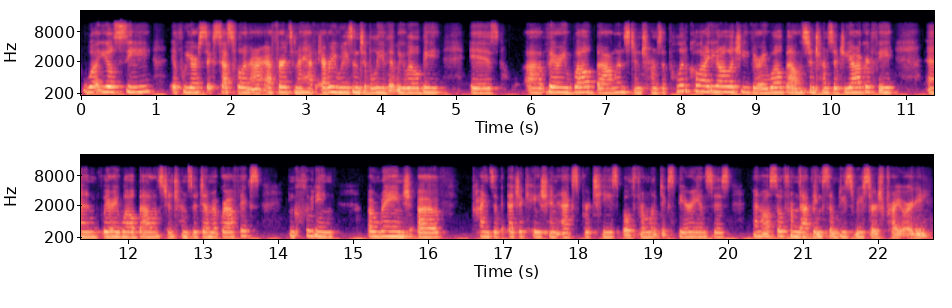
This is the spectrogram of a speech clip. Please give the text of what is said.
what you'll see if we are successful in our efforts, and I have every reason to believe that we will be, is uh, very well balanced in terms of political ideology, very well balanced in terms of geography, and very well balanced in terms of demographics including a range of kinds of education expertise, both from lived experiences and also from that being somebody's research priority.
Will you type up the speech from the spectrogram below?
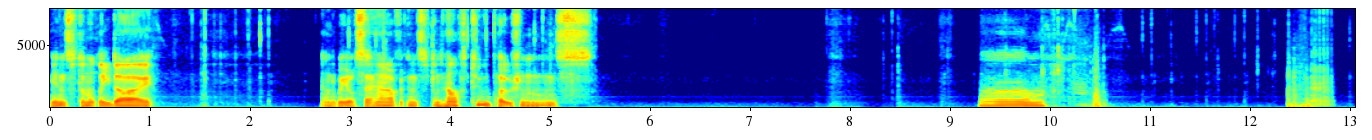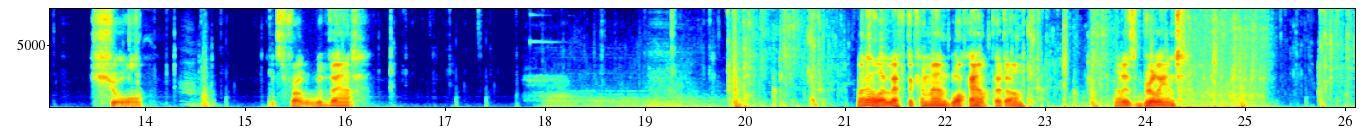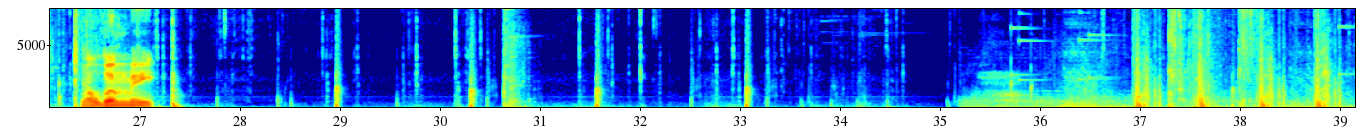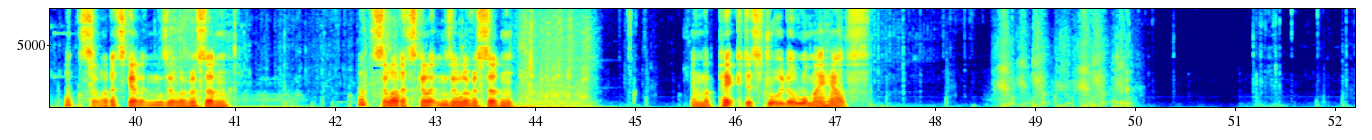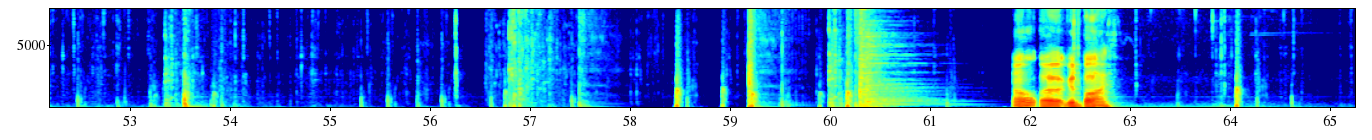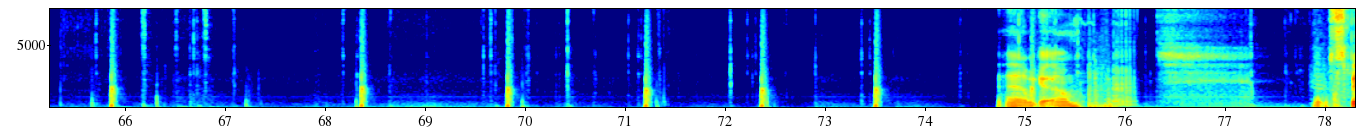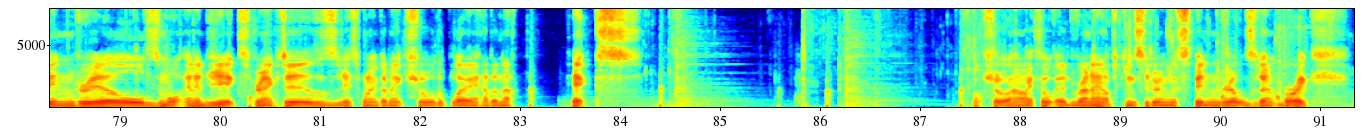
instantly die. And we also have instant health 2 potions. Um, sure. Let's struggle with that. Well, I left the command block output on. That is brilliant. Well done, me. That's a lot of skeletons all of a sudden. That's a lot of skeletons all of a sudden. And the pick destroyed all of my health. Oh, uh, goodbye. There we go. More spin drills, more energy extractors. Just wanted to make sure the player had enough picks. Not sure how I thought they'd run out, considering the spin drills don't break.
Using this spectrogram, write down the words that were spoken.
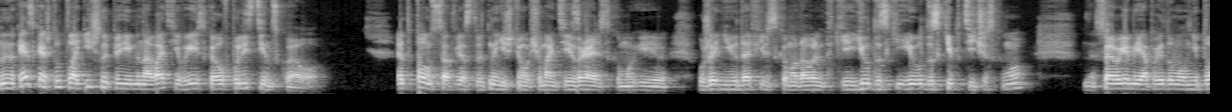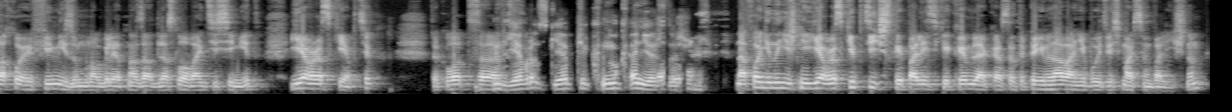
Ну и, наконец, конечно, тут логично переименовать еврейскую АО в палестинскую АО. Это полностью соответствует нынешнему, в общем, антиизраильскому и уже не юдофильскому, а довольно-таки юдоски, иудоскептическому. В свое время я придумал неплохой эвфемизм много лет назад для слова антисемит, евроскептик. Так вот... Э, евроскептик, ну, конечно же. На фоне нынешней евроскептической политики Кремля, кажется, это переименование будет весьма символичным.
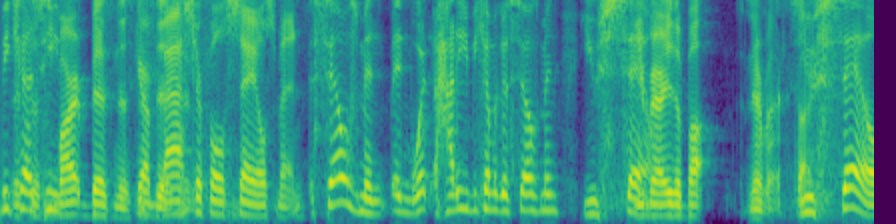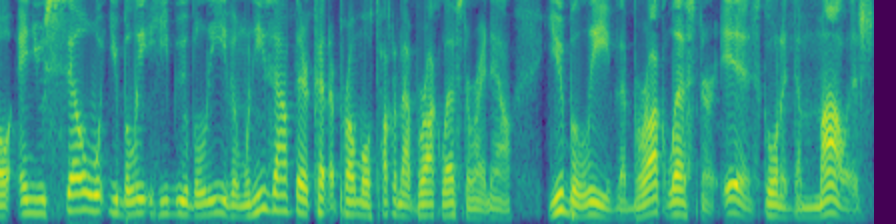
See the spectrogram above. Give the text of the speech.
Because It's a he smart business You're a masterful salesman. salesman and what how do you become a good salesman you sell You marry the boss. Never mind. Sorry. You sell and you sell what you believe he you believe and when he's out there cutting a promo talking about Brock Lesnar right now you believe that Brock Lesnar is going to demolish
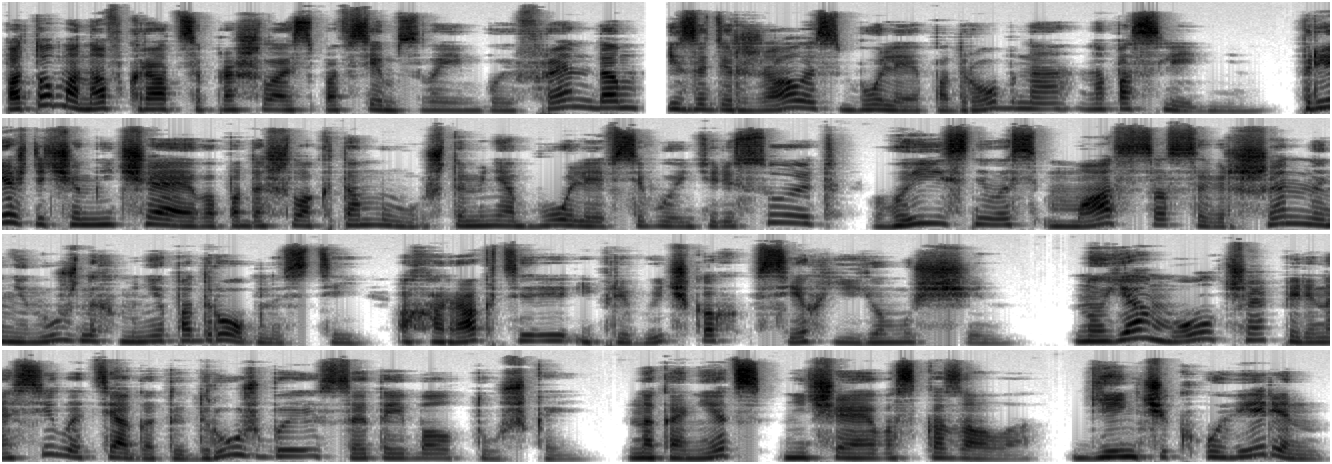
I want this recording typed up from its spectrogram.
Потом она вкратце прошлась по всем своим бойфрендам и задержалась более подробно на последнем. Прежде чем Нечаева подошла к тому, что меня более всего интересует, выяснилась масса совершенно ненужных мне подробностей о характере и привычках всех ее мужчин. Но я молча переносила тяготы дружбы с этой болтушкой. Наконец Нечаева сказала, «Генчик уверен,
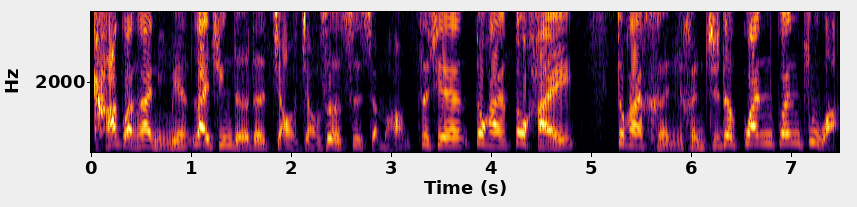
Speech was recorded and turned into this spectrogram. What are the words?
卡管案里面赖清德的角角色是什么？这些都还都还都还很很值得关关注啊。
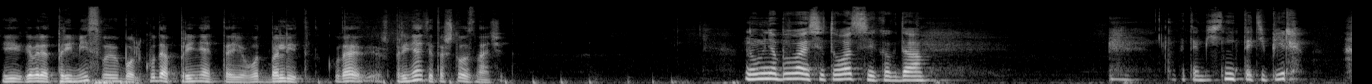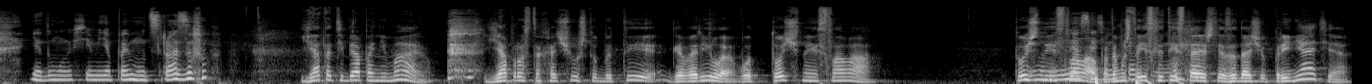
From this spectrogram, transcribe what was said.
И говорят, прими свою боль. Куда принять-то ее? Вот болит. Куда принять это что значит? Ну, у меня бывают ситуации, когда... Как это объяснить-то теперь? Я думала, все меня поймут сразу. Я-то тебя понимаю. Я просто хочу, чтобы ты говорила вот точные слова. Точные Ну, слова. Потому что если ты ставишь себе задачу принятия,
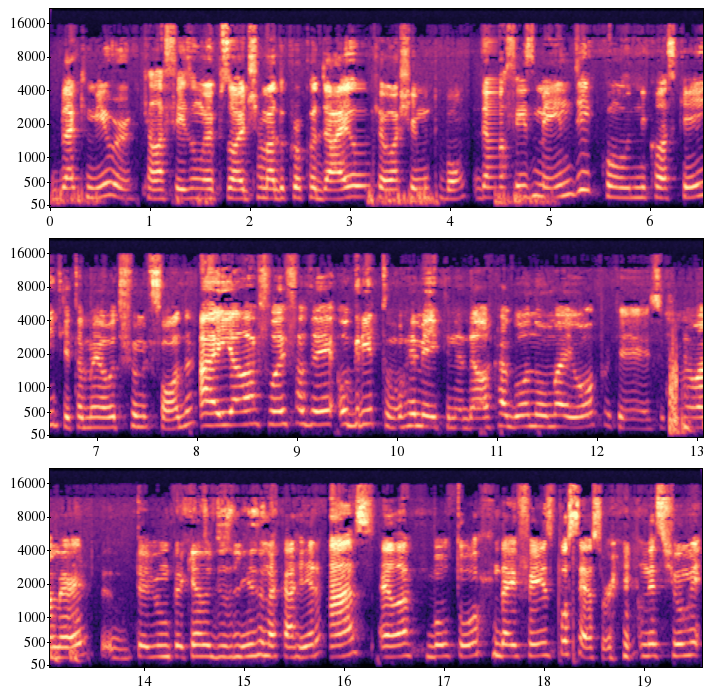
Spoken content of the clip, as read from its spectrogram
Black Mirror, que ela fez um episódio chamado Crocodile, que eu achei muito bom. Ela fez Mandy com o Nicolas Cage, que também é outro filme foda. Aí ela foi fazer O Grito, o remake, né? Ela cagou no maiô, porque esse filme é uma merda. Teve um pequeno deslize na carreira. Mas ela voltou, daí fez Possessor. Nesse filme,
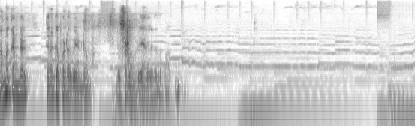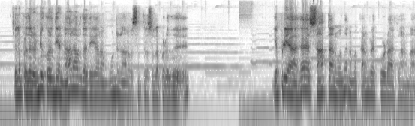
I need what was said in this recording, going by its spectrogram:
நம்ம கண்கள் திறக்கப்பட வேண்டும் என்று சொல்ல முடியாது இருக்கிறத பார்க்கின்றோம் சொல்லப்படுது ரெண்டு குழந்தைய நாலாவது அதிகாரம் மூன்று நாலு வசனத்துல சொல்லப்படுது எப்படியாக சாத்தான் வந்து நம்ம கண்களை கூடாக்கலாம்னா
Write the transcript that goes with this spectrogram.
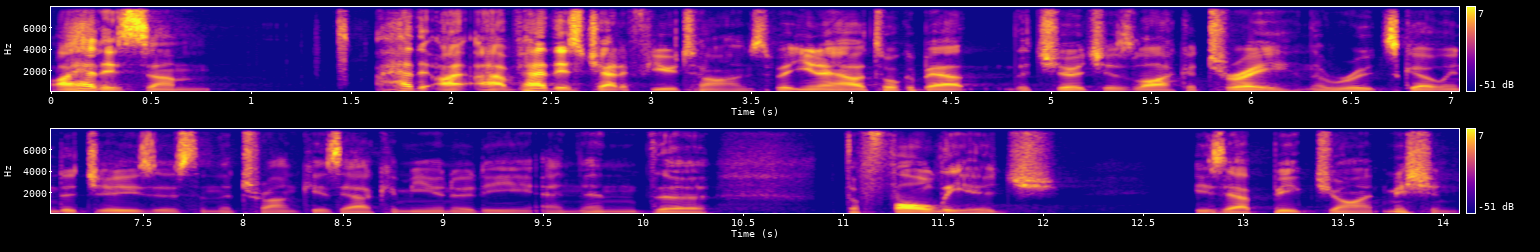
I had this um, I had, I, have had this chat a few times, but you know how I talk about the church is like a tree and the roots go into Jesus and the trunk is our community and then the, the foliage is our big giant mission,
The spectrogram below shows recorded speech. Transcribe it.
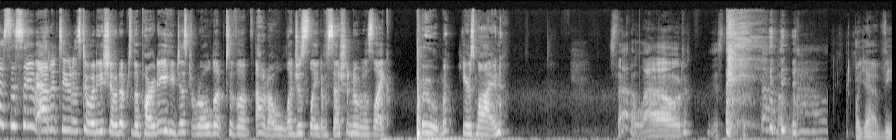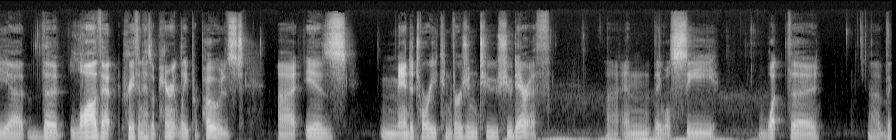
has the same attitude as to when he showed up to the party. He just rolled up to the, I don't know, legislative session and was like, boom, here's mine. Is that allowed? Is that, is that allowed? But yeah, the uh, the law that Hrathen has apparently proposed uh, is mandatory conversion to Shu-Dereth. Uh, and they will see what the uh, the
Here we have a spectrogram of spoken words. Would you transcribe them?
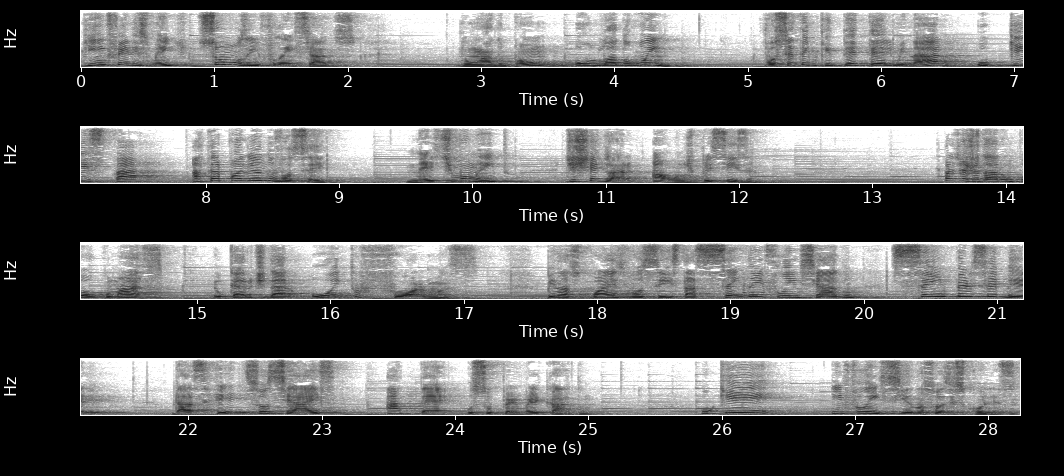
que infelizmente somos influenciados de um lado bom ou do lado ruim. Você tem que determinar o que está atrapalhando você neste momento de chegar aonde precisa. Para te ajudar um pouco mais, eu quero te dar oito formas pelas quais você está sendo influenciado sem perceber das redes sociais até o supermercado. O que influencia nas suas escolhas?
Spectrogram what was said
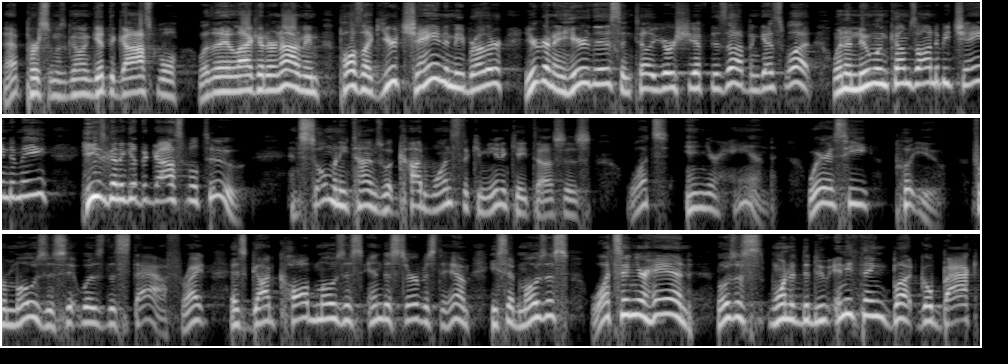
That person was going to get the gospel, whether they like it or not. I mean, Paul's like, You're chained to me, brother. You're going to hear this until your shift is up. And guess what? When a new one comes on to be chained to me, he's going to get the gospel too. And so many times, what God wants to communicate to us is, What's in your hand? Where is He put you? For Moses, it was the staff, right? As God called Moses into service to him, he said, Moses, what's in your hand? Moses wanted to do anything but go back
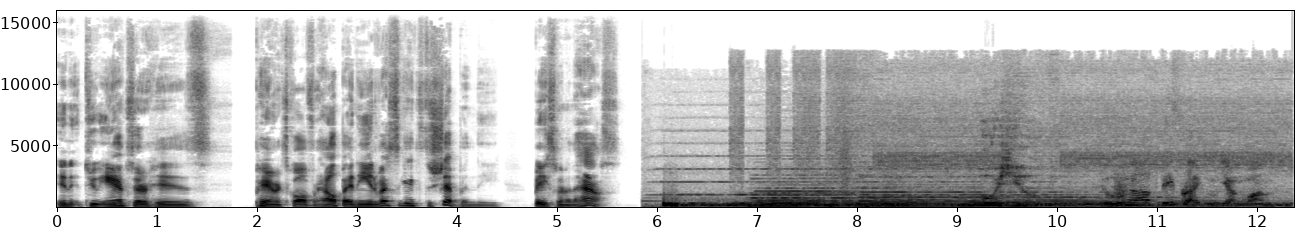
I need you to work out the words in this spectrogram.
in, to answer his parents' call for help, and he investigates the ship in the basement of the house. Who are you? Do not be frightened, young one.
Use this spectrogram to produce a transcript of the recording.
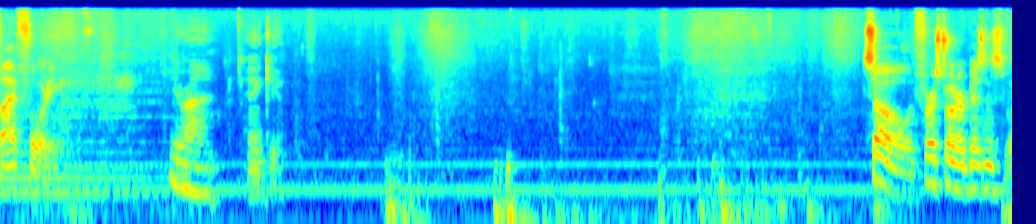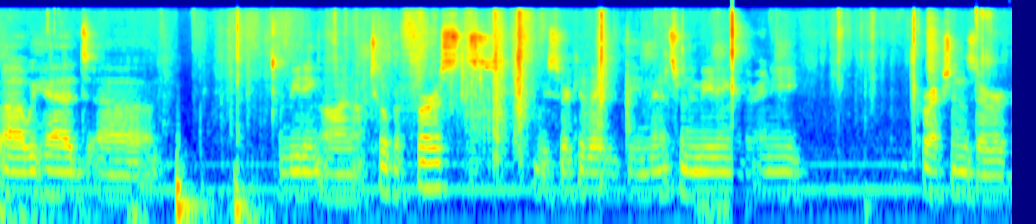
540. You're on. Thank you. So, first order of business, uh, we had uh, a meeting on October 1st. We circulated the minutes from the meeting. Are there any corrections or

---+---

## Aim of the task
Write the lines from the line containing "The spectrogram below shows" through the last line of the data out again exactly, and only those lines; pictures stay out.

## Your response
The spectrogram below shows recorded speech. Transcribe it.
has the same attitude as to when he showed up to the party. He just rolled up to the, I don't know, legislative session and was like, boom, here's mine. Is that allowed? Is that, is that allowed? But yeah, the uh, the law that Hrathen has apparently proposed uh, is mandatory conversion to Shu-Dereth. Uh, and they will see what the uh, the
Here we have a spectrogram of spoken words. Would you transcribe them?
que infelizmente somos influenciados de um lado bom ou do lado ruim. Você tem que determinar o que está atrapalhando você neste momento de chegar aonde precisa. Para te ajudar um pouco mais, eu quero te dar oito formas pelas quais você está sendo influenciado sem perceber das redes sociais até o supermercado. O que influencia nas suas escolhas?
Spectrogram what was said
That person was going to get the gospel, whether they like it or not. I mean, Paul's like, You're chained to me, brother. You're going to hear this until your shift is up. And guess what? When a new one comes on to be chained to me, he's going to get the gospel too. And so many times, what God wants to communicate to us is, What's in your hand? Where is He put you? For Moses, it was the staff, right? As God called Moses into service to him, he said, Moses, what's in your hand? Moses wanted to do anything but go back
I need you to work out the words in this spectrogram.
in, to answer his parents' call for help, and he investigates the ship in the basement of the house. Who are you? Do not be frightened, young one.
Use this spectrogram to produce a transcript of the recording.
540. You're on. Thank you. So, first order of business, uh, we had uh, a meeting on October 1st. We circulated the minutes from the meeting. Are there any corrections or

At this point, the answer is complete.